_Goal of the exercise_
Copy out and return the lines from the one holding "transcribe spectrogram" to the end of the listing below, both included, omitting the pictures.

§

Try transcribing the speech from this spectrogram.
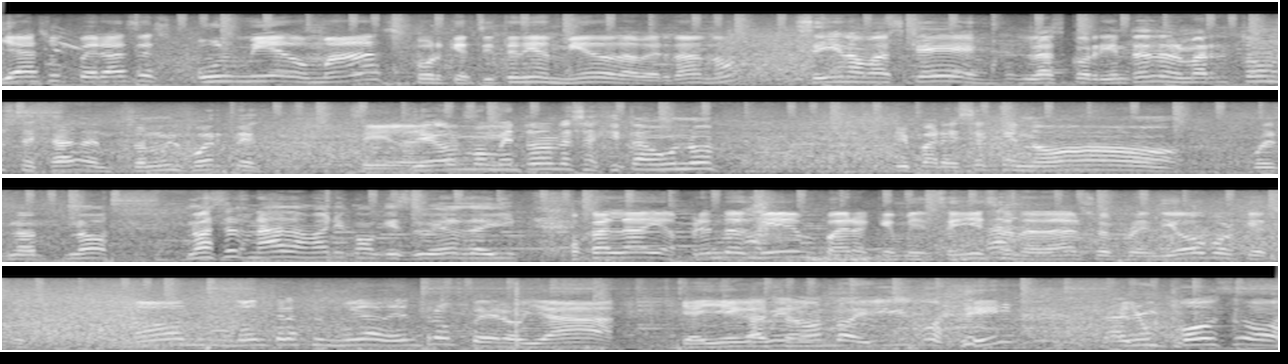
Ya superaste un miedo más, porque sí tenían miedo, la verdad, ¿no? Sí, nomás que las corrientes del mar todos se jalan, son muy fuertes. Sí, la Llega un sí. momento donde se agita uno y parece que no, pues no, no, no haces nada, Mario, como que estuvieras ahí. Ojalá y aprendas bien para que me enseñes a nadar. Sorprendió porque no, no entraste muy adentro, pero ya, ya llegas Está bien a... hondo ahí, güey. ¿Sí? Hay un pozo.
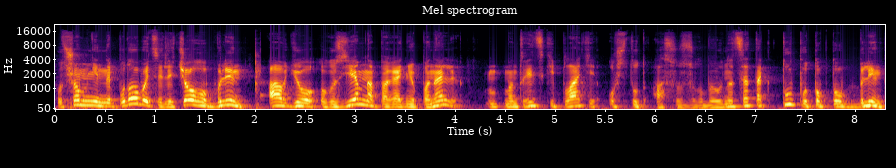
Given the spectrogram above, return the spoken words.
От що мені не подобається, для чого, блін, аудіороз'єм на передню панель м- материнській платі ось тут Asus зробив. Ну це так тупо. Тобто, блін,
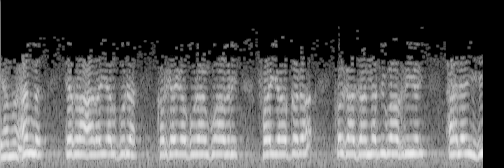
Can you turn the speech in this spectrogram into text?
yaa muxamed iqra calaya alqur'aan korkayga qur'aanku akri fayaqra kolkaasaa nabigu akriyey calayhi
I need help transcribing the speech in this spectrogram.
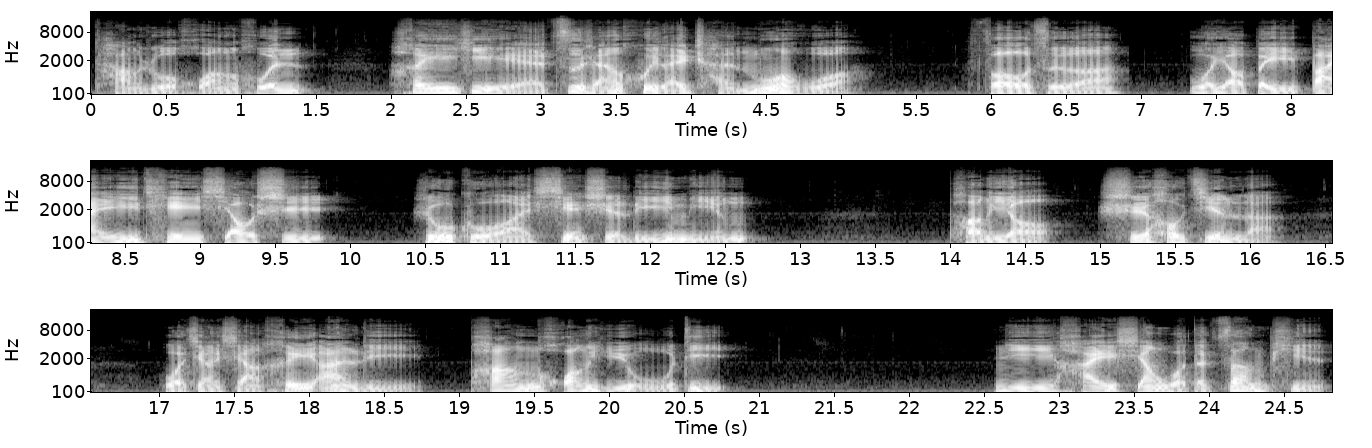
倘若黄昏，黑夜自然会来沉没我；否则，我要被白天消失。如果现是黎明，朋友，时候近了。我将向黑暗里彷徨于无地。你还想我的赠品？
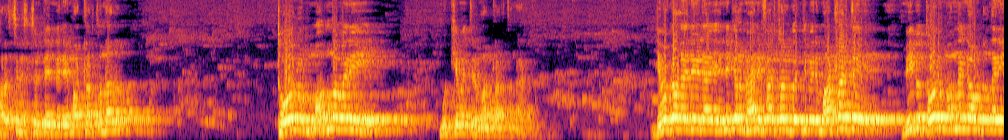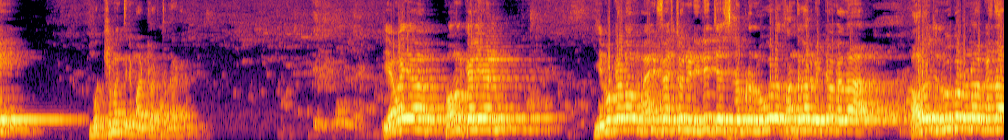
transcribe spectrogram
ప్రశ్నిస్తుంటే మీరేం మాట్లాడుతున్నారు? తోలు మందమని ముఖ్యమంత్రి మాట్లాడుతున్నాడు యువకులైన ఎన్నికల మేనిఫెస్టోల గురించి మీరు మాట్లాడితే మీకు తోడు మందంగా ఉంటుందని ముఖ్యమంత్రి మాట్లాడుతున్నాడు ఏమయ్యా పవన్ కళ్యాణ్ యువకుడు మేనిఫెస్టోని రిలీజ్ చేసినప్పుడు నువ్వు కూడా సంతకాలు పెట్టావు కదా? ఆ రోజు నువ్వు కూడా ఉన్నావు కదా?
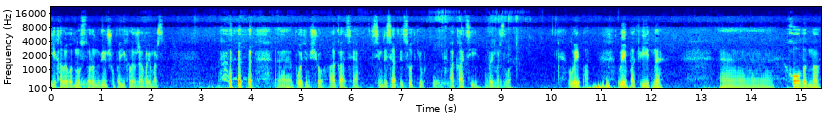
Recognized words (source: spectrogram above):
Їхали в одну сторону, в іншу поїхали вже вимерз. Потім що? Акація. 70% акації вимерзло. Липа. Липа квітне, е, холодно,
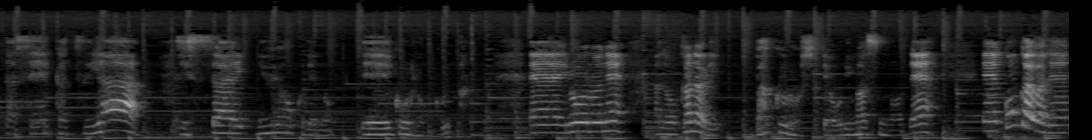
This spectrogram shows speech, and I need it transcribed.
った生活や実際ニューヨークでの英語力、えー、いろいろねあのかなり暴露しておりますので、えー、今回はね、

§

_Answer to this exercise_
transcribe spectrogram
ప్రశ్నిస్తుంటే మీరేం మాట్లాడుతున్నారు? తోలు మందమని ముఖ్యమంత్రి మాట్లాడుతున్నాడు యువకులైన ఎన్నికల మేనిఫెస్టోల గురించి మీరు మాట్లాడితే మీకు తోడు మందంగా ఉంటుందని ముఖ్యమంత్రి మాట్లాడుతున్నాడు ఏమయ్యా పవన్ కళ్యాణ్ యువకుడు మేనిఫెస్టోని రిలీజ్ చేసినప్పుడు నువ్వు కూడా సంతకాలు పెట్టావు కదా? ఆ రోజు నువ్వు కూడా ఉన్నావు కదా?
Recognized words (source: spectrogram above):
Їхали в одну сторону, в іншу поїхали вже вимерз. Потім що? Акація. 70% акації вимерзло. Липа. Липа квітне, е, холодно,
This spectrogram shows speech, and I need it transcribed.
った生活や実際ニューヨークでの英語力、えー、いろいろねあのかなり暴露しておりますので、えー、今回はね、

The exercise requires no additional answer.